Batter Up! The Bottom of the 7th
An Eternal Moment — Never Forget
One of my favorite moments on a baseball (softball) diamond came on a night a lot like this night. It was in the gloaming of a mid-summer evening, right at that moment when the sun has descended beyond the horizon, but the sky and all of the surrounding landscape are still lit up with a rare and special golden glow that only lasts for that moment — a moment that will stay with you forever if you can be in that moment.
That night I was, and it has — stayed with me. If all my years of playing ball were in preparation for that single moment, it was well worth it all. I was playing down at the hot corner, third base, a position I loved to play because it required you to always be in the moment. You never knew when a rocket shot of a line drive might come screaming your way, so you were always ready for that. I was playing on a team I truly loved to play on. They were a bunch of guys, all religious as they were from a certain conservative church — and I am not conservative — not a denomination of my preference, but they all shared my love and devotion to the game of baseball/softball, and playing with them was a sheer joy for me.
I was kind of a ringer on their team. A couple of the players had played on one of my teams, the Diamond Flames, and they were in need of a good bat as they were heading into the playoffs one season. One of their big guns had gotten injured mid-season, and wouldn’t make it back in time for the postseason. I was honored that they asked me.
I had to have played at least 4 regular season games with them in order to be on their roster for the playoffs, and so I was recruited to play just in time to meet that requirement. I was a little doubtful at first, maybe even worried that they’d waste their time trying to proselytize to me about their religion, but there was none of that. On the field and in the dugout, we all shared a religious love of the game. I never played with a bunch of guys where that love was so palpable, so readily displayed, and where the whole team was as supportive of one another as those guys were. The following couple of years, I was asked to come back to play for the whole season, and I always looked forward to the beginning of that season with them. I really loved playing with those guys.

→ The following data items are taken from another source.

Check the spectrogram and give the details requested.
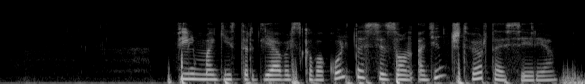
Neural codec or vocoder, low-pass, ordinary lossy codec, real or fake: none; 7.2 kHz; MP3, 48 kbps; real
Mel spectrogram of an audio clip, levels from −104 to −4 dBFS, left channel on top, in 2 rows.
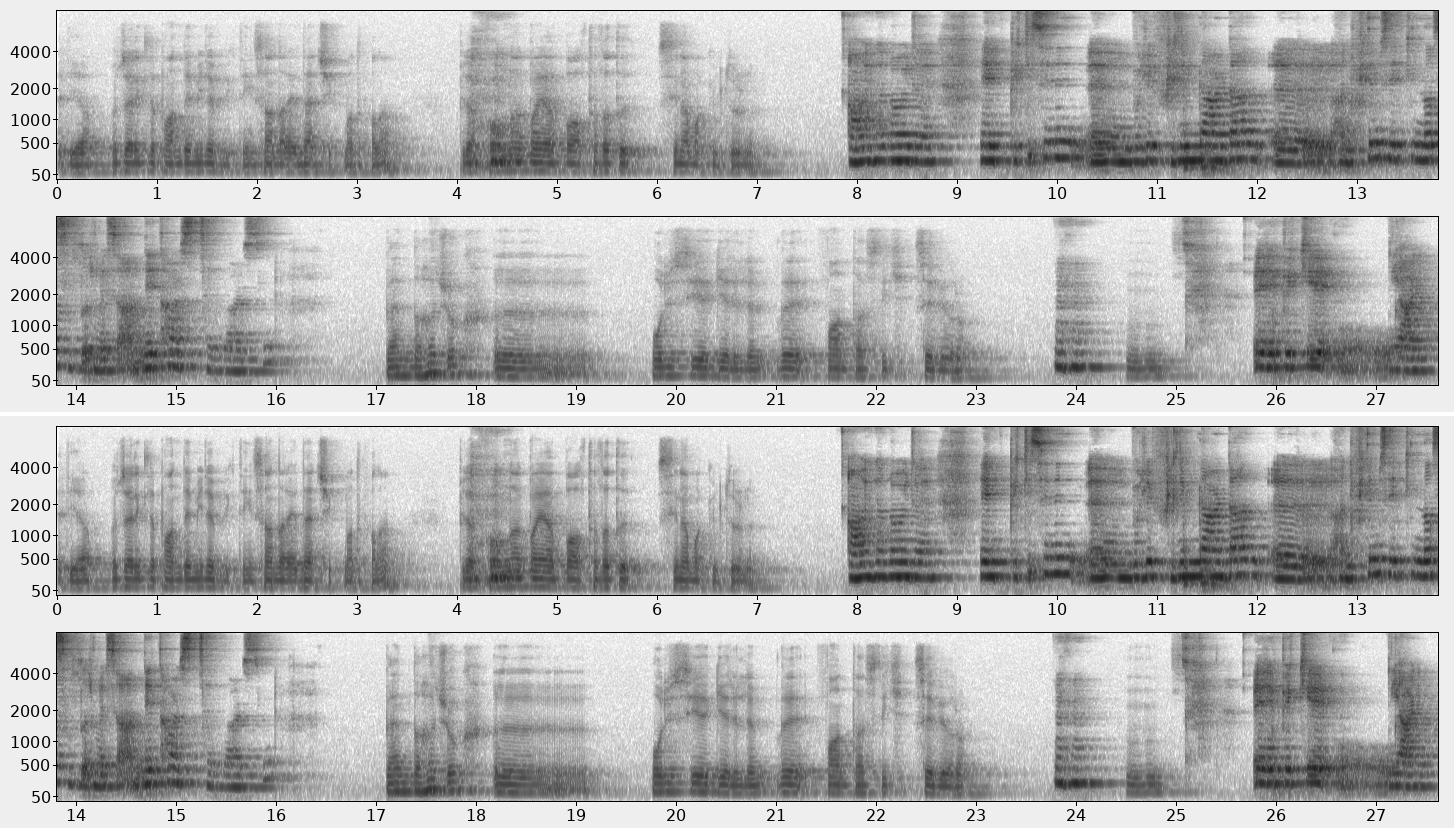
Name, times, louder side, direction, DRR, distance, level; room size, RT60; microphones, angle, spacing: voice 1, 0.0-3.3 4.0-5.7 6.0-7.0 11.4-11.6 16.1-16.4 17.1-19.1 19.8-22.9 24.5-24.9, right 2 dB, 35° right, 8 dB, 0.5 m, -35 dB
voice 2, 4.1-4.5 7.8-16.0 23.8-24.1 25.1-27.4, right 2 dB, 80° right, 1 dB, 1.1 m, -25 dB
8.6 x 6.8 x 2.4 m, 1.0 s
head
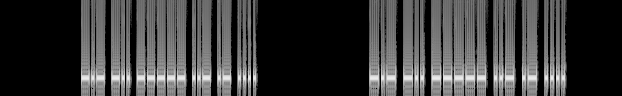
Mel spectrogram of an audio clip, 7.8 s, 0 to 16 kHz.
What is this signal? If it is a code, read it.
Morse code, heard as a keyed tone, about 38 wpm, 700 Hz. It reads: KD0UAH KD0UAH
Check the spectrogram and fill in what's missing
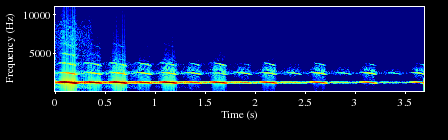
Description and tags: reinsamba Nightingale song seagull1-indub-rwrk
reinsamba made. the birdsong was slowdown, sliced, edited, reverbered and processed with and a soft touch of tape delay.
spring, peace, natural, happy, soundesign, seagull, delay, summer, ambient, bird, echo, effect, funny, tape, electronic, dub, reverb, score, reggae, nightingale, flying, fx, space, birdsong, animal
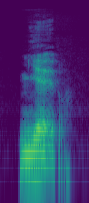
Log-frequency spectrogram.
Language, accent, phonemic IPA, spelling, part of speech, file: French, France, /mjɛvʁ/, mièvre, adjective, LL-Q150 (fra)-mièvre.wav
- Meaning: soppy (sickly sentimental)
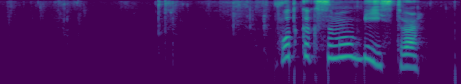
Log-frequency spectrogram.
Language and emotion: Russian, angry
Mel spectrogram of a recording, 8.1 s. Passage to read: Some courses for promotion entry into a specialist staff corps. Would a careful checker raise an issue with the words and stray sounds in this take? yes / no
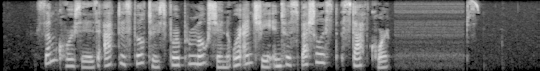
yes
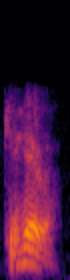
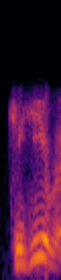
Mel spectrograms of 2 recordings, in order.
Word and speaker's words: Kheyra: Let me spell it. K-H-E-Y-R-A, Kahara, Kahira.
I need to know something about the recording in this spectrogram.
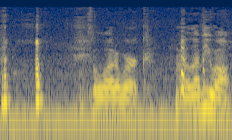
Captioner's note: laughs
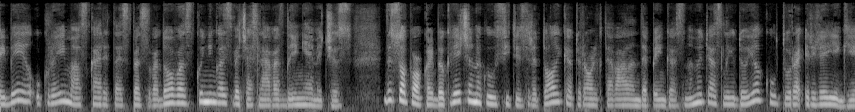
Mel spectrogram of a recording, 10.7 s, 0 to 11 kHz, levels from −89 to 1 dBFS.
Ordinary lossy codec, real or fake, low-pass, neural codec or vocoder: AAC, 32 kbps; fake; 9.9 kHz; codec, 24 kHz, 0.9 kbps, WavTokenizer, small release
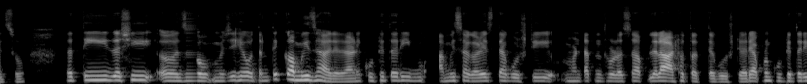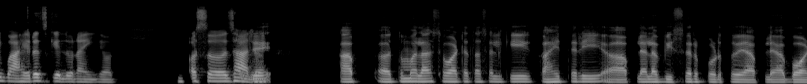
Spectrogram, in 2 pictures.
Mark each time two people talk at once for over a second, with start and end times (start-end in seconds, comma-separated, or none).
none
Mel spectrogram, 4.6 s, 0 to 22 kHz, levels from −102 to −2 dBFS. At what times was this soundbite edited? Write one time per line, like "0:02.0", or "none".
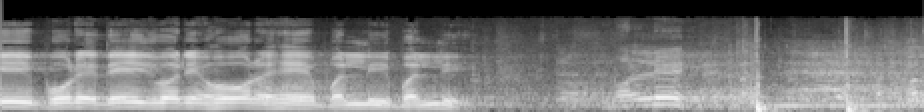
none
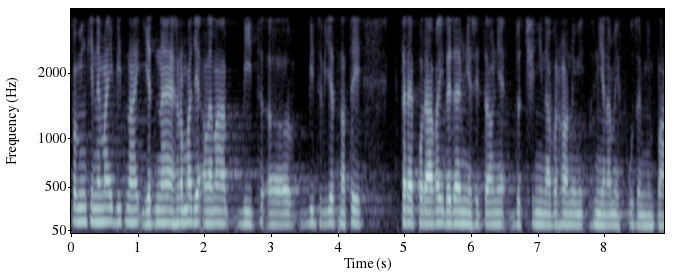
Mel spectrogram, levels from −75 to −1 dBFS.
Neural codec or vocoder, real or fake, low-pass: none; real; 3.6 kHz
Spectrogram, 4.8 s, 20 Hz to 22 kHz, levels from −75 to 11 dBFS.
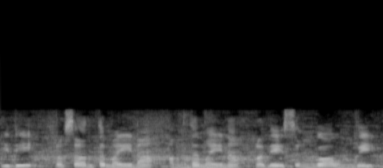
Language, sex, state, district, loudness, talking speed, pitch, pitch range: Telugu, female, Telangana, Hyderabad, -15 LUFS, 85 wpm, 215 Hz, 195-225 Hz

So, this moment came in my last season playing, with them or with anyone else, for that matter. I didn’t know it would be, but a serious health condition was right around the corner that would force me out of the game I loved before I had planned to hang up my spikes.
I was truly at the height of my game then, but of all the teams I played with (I played on about 4 different teams at that point), there was none where I played better ball, or with better results. With those guys, I just seemed to be able to be completely dialed in as I manned the hot corner, and my bat was smoking hot with them, routinely hitting scorching line drives into the gaps, playing with a level of confidence I didn’t have with any other team.
So, in this moment, in the gloaming, down there at 3rd base awaiting the next pitch, the next chance to make a great play on a hot hit my way, I looked around at the whole setting, the whole scene, and just for that moment, it took my breath away. I was in utter awe, of it all. It was just so freaking beautiful, and I was so grateful to be right there, in that moment. I damn near cried, I was filled with such incredible joy.
Then, in the very next moment, the pitcher delivered a pitch to the plate, and before the batter even swung his bat at that ball, my feet instinctively carried me towards the foul line, and as the batter sent a scorching line drive foul ten feet to my right, in one motion I was already diving with my glove outstretched, and that ball found its way into my outstretched glove for the out, as I finished my dive and landed on that infield dirt with a hard thud, a ball in my glove, a smile on my face, and thrilled to the sounds of a team that loved what I had just done. As I lay there, I thought, “But I didn’t do it — this moment was a total gift.”
While I had many such moments on a softball diamond, that moment is the one that will probably stay with me the longest. It was only about a month and a half later that I had to tell those guys the sad news about my brain tumor, and that I probably wouldn’t be back for the rest of that season. I was experiencing extreme bouts of vertigo that the tumor had set off, and had to dial back my level of physical activity. Later that year, in the fall season, those guys got me back out there for one final double-header, so I got to wrap up my 11 year playing career playing with a bunch of guys that I really loved playing ball with. My game had already grown a little rusty by then, and was unable to play with the same sheer sense of abandon I was accustomed to playing with them. But, it was a fitting way to end a remarkable 11 year run of doing what I loved to do best.
I left the game with no regrets. I left it all out there on the field, and was left with moments like that described here to carry with me for the rest of my life. Not a bad deal, not bad at all. I am so grateful to have had those experiences. And that brings us to the 7th inning stretch — won’t you join me in singing a funny little song that gets sung at every major league ball park in the 7th inning — “Take me out to the ballgame, take me out to the crowd, Buy me some peanuts and Cracker Jacks, I don’t care if I never come back, for it’s root, root, root for the home team, if they don’t win it’s a shame, for it’s One — Two — Three strikes you’re out at the old ballgame.”